**EXERCISE AIM**
Return every line from the records below with the string "spectrogram".

(Collected data)
=== Begin Enclosure ===
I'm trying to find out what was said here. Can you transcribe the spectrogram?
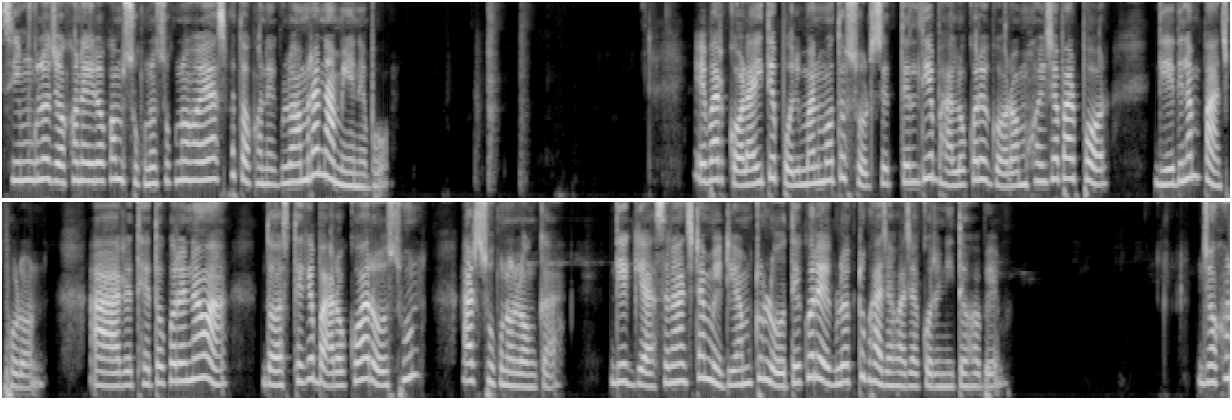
সিমগুলো যখন এইরকম শুকনো শুকনো হয়ে আসবে, তখন এগুলো আমরা নামিয়ে নেব। এবার কড়াইতে পরিমাণ মতো সর্ষের তেল দিয়ে ভালো করে গরম হয়ে যাবার পর দিয়ে দিলাম পাঁচ ফোড়ন। আর থেতো করে নেওয়া দশ থেকে বারো কোয়া রসুন আর শুকনো লঙ্কা দিয়ে গ্যাসের আঁচটা মিডিয়াম টু লোতে করে এগুলো একটু ভাজা ভাজা করে নিতে হবে। যখন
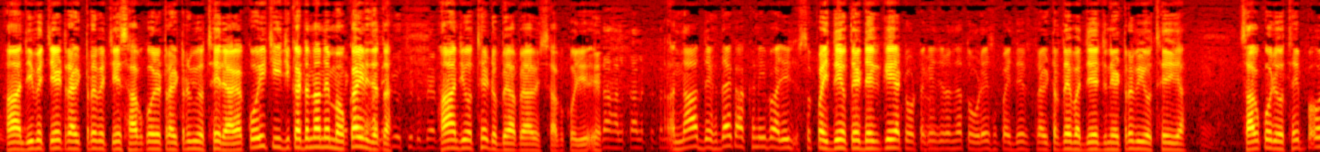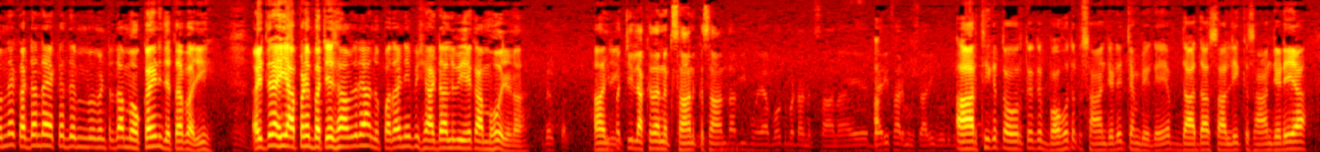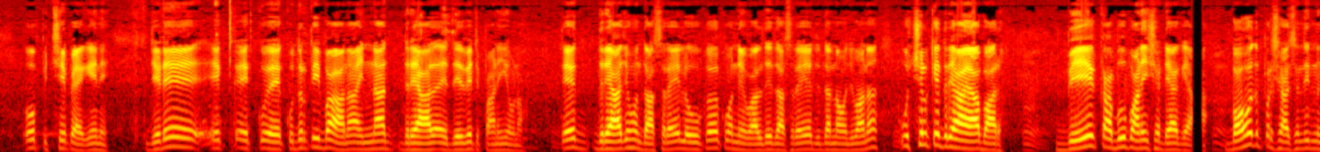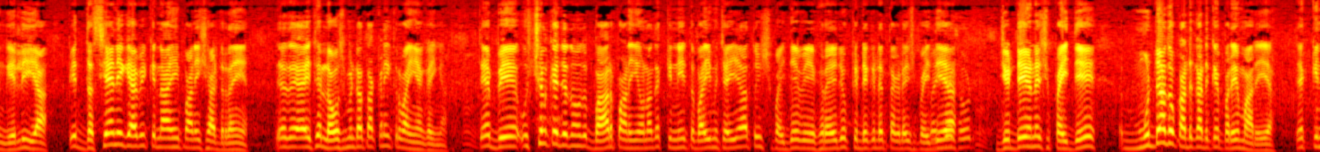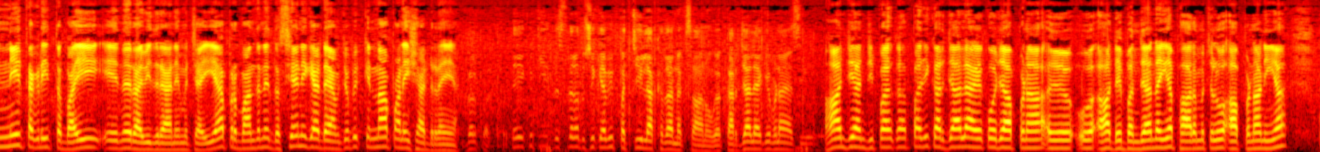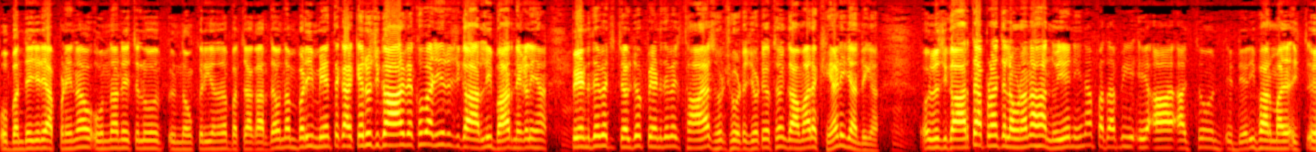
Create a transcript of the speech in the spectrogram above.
ਹਾਂਜੀ ਵਿੱਚ ਇਹ ਟਰੈਕਟਰ ਵਿੱਚ ਇਹ ਸਭ ਕੁਝ ਟਰੈਕਟਰ ਵੀ ਉੱਥੇ ਰਹਿ ਗਿਆ। ਕੋਈ ਚੀਜ਼ ਕੱਢਣ ਦਾ ਨੇ ਮੌਕਾ ਹੀ ਨਹੀਂ ਦਿੱਤਾ। ਹਾਂਜੀ ਉੱਥੇ ਡੁੱਬਿਆ ਪਿਆ। ਵਿੱਚ ਸਭ ਕੁਝ। ਨਾ ਦਿਖਦਾ ਕੱਖ ਨਹੀਂ ਭਾਜੀ। ਸਪੈਦੇ ਉੱਤੇ ਡਿੱਗ ਕੇ ਆ ਟੁੱਟ ਕੇ ਜਦੋਂ ਇਹਨਾਂ ਤੋੜੇ ਸਪੈਦੇ ਟਰੈਕਟਰ ਤੇ ਵੱਜੇ ਜਨਰੇਟਰ ਵੀ ਉੱਥੇ ਹੀ ਆ। ਸਭ ਕੁਝ ਉੱਥੇ। ਉਹਨੇ ਕੱਢਣ ਦਾ ਇੱਕ ਮਿੰਟ ਦਾ ਮੌਕਾ ਹੀ ਨਹੀਂ ਦਿੱਤਾ ਭਾਜੀ। ਇੱਧਰ ਅਸੀਂ ਆਪਣੇ ਬੱਚੇ ਸਾਹਮਣੇ ਸਾਨੂੰ ਪਤਾ ਨਹੀਂ ਵੀ ਸ਼ੈੱਡ ਵੱਲ ਵੀ ਇਹ ਕੰਮ ਹੋ ਜਾਣਾ। ਬਿਲਕੁਲ। ਹਾਂਜੀ। 25 ਲੱਖ ਦਾ ਨੁਕਸਾਨ ਕਿਸਾਨ ਦਾ ਵੀ ਹੋਇਆ ਬਹੁਤ ਵੱਡਾ ਨੁਕਸਾਨ ਆ। ਇਹ ਡੈਰੀ ਫਾਰਮਿੰਗ ਸਾਰੀ ਰੁੜ ਗਈ ਆਰਥਿਕ ਤੌਰ ਤੇ ਤੇ ਬਹੁਤ ਕਿਸਾਨ ਜਿਹੜੇ ਚੰਬੇ ਗਏ ਆ 10-10 ਸਾਲੀ ਕਿਸਾਨ ਜਿਹੜੇ ਆ ਉਹ ਪਿੱਛੇ ਪੈ ਗਏ ਨੇ। ਜਿਹੜੇ ਇੱਕ ਇੱਕ ਕੁਦਰਤੀ ਬਹਾਅ ਨਾਲ ਇੰਨਾ ਦਰਿਆ ਦੇ ਵਿੱਚ ਪਾਣੀ ਆਉਣਾ। ਤੇ ਦਰਿਆ 'ਚ ਹੁਣ ਦੱਸ ਰਹੇ ਲੋਕ ਕੋਨੇਵਾਲ ਦੇ ਦੱਸ ਰਹੇ ਆ ਜਿੱਦਾਂ ਨੌਜਵਾਨ ਉਛਲ ਕੇ ਦਰਿਆ ਆਇਆ ਬਾਹਰ। ਬੇਕਾਬੂ ਪਾਣੀ ਛੱਡਿਆ ਗਿਆ। ਬਹੁਤ ਪ੍ਰਸ਼ਾਸਨ ਦੀ ਨੰਗੇਲੀ ਆ ਵੀ ਦੱਸਿਆ ਨਹੀਂ ਗਿਆ ਵੀ ਕਿੰਨਾ ਅਸੀਂ ਪਾਣੀ ਛੱਡ ਰਹੇ ਆ। ਤੇ ਇੱਥੇ ਲੌਸਮੈਂਟਾਂ ਤੱਕ ਨਹੀਂ ਕਰਵਾਈਆਂ ਗਈਆਂ। ਤੇ ਬੇ ਉਛਲ ਕੇ ਜਦੋਂ ਬਾਹਰ ਪਾਣੀ ਆਉਣਾ ਤੇ ਕਿੰਨੀ ਤਬਾਹੀ ਮਚਾਈ ਆ। ਤੁਸੀਂ ਸਪੈਦੇ ਵੇਖ ਰਹੇ ਜੋ ਕਿੱਡੇ ਕਿੱਡੇ ਤਗੜੇ ਸਪੈਦੇ ਆ। ਜਿੱਡੇ ਉਹਨੇ ਸਪੈਦੇ ਮੁੱਢਾਂ ਤੋਂ ਕੱਢ ਕੱਢ ਕੇ ਪਰੇ ਮਾਰੇ ਆ। ਤੇ ਕਿੰਨੀ ਤਗੜੀ ਤਬਾਹੀ ਇਹਨੇ ਰਾਵੀ ਦਰਿਆ ਨੇ ਮਚਾਈ ਆ। ਪ੍ਰਬੰਧ ਨੇ ਦੱਸਿਆ ਨਹੀਂ ਗਿਆ ਡੈਮ ਚੋਂ ਵੀ ਕਿੰਨਾ ਪਾਣੀ ਛੱਡ ਰਹੇ ਆ। ਬਿਲਕੁਲ। ਤੇ ਇੱਕ ਚੀਜ਼ ਜਿਸ ਤਰ੍ਹਾਂ ਤੁਸੀਂ ਕਿਹਾ ਵੀ 25 ਲੱਖ ਦਾ ਨੁਕਸਾਨ ਹੋ ਗਿਆ ਕਰਜ਼ਾ ਲੈ ਕੇ ਬਣਾਇਆ ਸੀ। ਹਾਂਜੀ ਹਾਂਜੀ ਭਾ- ਭਾਜੀ ਕਰਜ਼ਾ ਲੈ ਕੇ ਕੁਝ ਆਪਣਾ ਅਹ, ਉਹ ਸਾਡੇ ਬੰਦਿਆਂ ਦਾ ਹੀ ਆ ਫਾਰਮ ਚਲੋ ਆਪਣਾ ਨਹੀਂ ਆ। ਉਹ ਬੰਦੇ ਜਿਹੜੇ ਆਪਣੇ ਨਾ ਉਹਨਾਂ ਦੇ ਚਲੋ ਨੌਕਰੀ ਉਹਨਾਂ ਦਾ ਬੱਚਾ ਕਰਦਾ ਉਹਨਾਂ ਬੜੀ ਮਿਹਨਤ ਕਰਕੇ ਰੁਜ਼ਗਾਰ ਵੇਖੋ ਭਾਜੀ ਰੁਜ਼ਗਾਰ ਲਈ ਬਾਹਰ ਨਿਕਲੇ ਹਾਂ। ਪਿੰਡ ਦੇ ਵਿੱਚ ਚਲ ਜਾਓ ਪਿੰਡ ਦੇ ਵਿੱਚ ਥਾਂ ਆ ਛੋਟੇ ਛੋਟੇ ਉੱਥੇ ਗਾਵਾਂ ਰੱਖੀਆਂ ਨਹੀਂ ਜਾਂਦੀਆਂ। ਰੁਜ਼ਗਾਰ ਤਾਂ ਆਪਣਾ ਚਲਾਉਣਾ ਨਾ ਸਾਨੂੰ ਇਹ ਨਹੀਂ ਨਾ ਪਤਾ ਵੀ ਇਹ ਆ ਅੱਜ ਤੋਂ ਡੇਰੀ ਫਾਰਮ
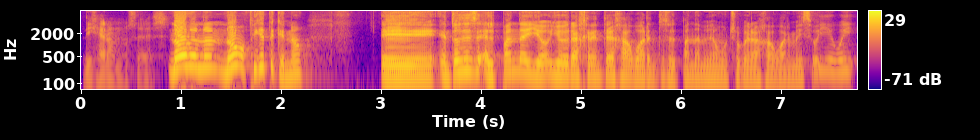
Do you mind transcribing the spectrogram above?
Dijeron ustedes. No, no, no, no, fíjate que no. Eh, entonces el panda y yo, yo era gerente del Jaguar, entonces el panda me iba mucho a ver al Jaguar. Me dice, oye, güey,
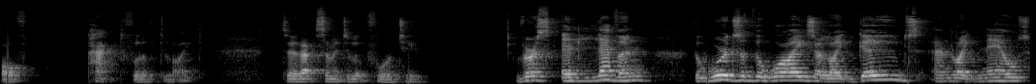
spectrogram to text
of packed full of delight. So that's something to look forward to. Verse eleven. The words of the wise are like goads and like nails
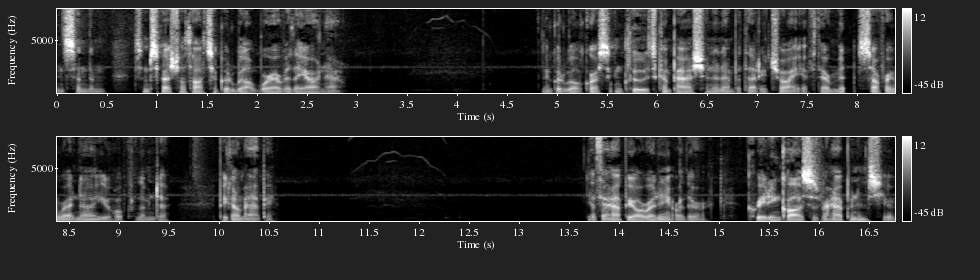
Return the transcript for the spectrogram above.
and send them some special thoughts of goodwill wherever they are now. And goodwill, of course, includes compassion and empathetic joy. If they're suffering right now, you hope for them to become happy. If they're happy already, or they're creating causes for happiness, you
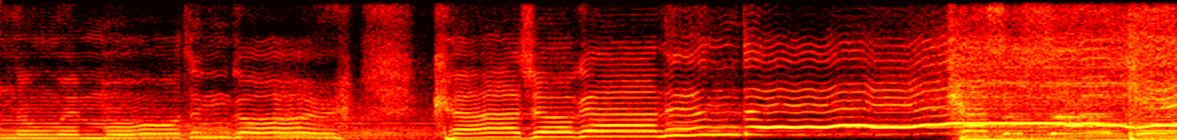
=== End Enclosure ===
**RESPONSE TO THE EXERCISE**
I'm trying to find out what was said here. Can you transcribe the spectrogram?
Create a transcript of the speech in the spectrogram above.
Do you mind transcribing the spectrogram above?
spectrogram to text
Return the transcript for the spectrogram above.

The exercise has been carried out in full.